Something different

The first thing to say is that after some years of banging on about replatforming – as long-suffering readers of this column will know all too well – some of these interminable programmes will finally come to an end in 2018. 

Ascentric is not far away from pulling the trigger. Alliance Trust Savings has a working version live and will accelerate this once it has shaken off some of the servicing issues that are still bouncing around. Aviva still has some work to do but will be there this year.

Most strikingly, Aegon, very quietly over Christmastime, migrated some 75,000 customers and a couple of billion quid from the old Cofunds Investor Portfolio Service book onto its new version of Aegon Retirement Choice. From what we can tell so far, no one died, so this has to count as a pretty satisfactory first step. 

There are others too. 2018, then, is a crucial year. For providers who have not yet nailed their second-generation platform (because that is what most of this stuff is all about), life just got a bit bleaker. While no one was delivering, it was easy to be blithe and defer programmes on the basis of no pressing commercial imperative. 

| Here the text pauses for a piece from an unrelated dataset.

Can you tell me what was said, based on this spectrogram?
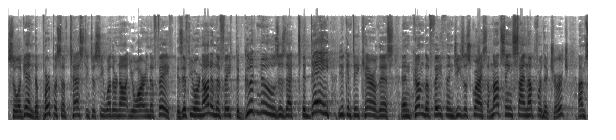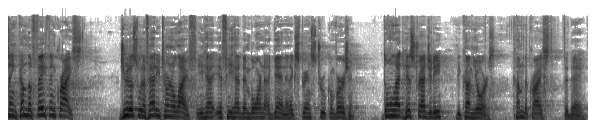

But that’s not the case any more. Any platform that has not settled on its next phase now has two-to-three years of being behind the curve, as those who were already sorted accelerate, and those who have just got through the pain start to derive some benefit and puff their chests out. 

In general, we reckon you will see more new functionality, innovation and kit in the coming 12 months than you have in the past 36.  Robbed of the excuses of Mifid II and the General Data Protection Regulation, constant pensions legislative change and all the rest of it, product teams will have to do some proper work for a change.

Oftentimes new stuff is not a blessing. I’ve lost count of the number of developments I’ve seen that were clearly a great idea on a Powerpoint slide but, by the time they got to market, were of use to neither man nor beast. I am hoping this year will see a raising of the bar for new developments in this regard.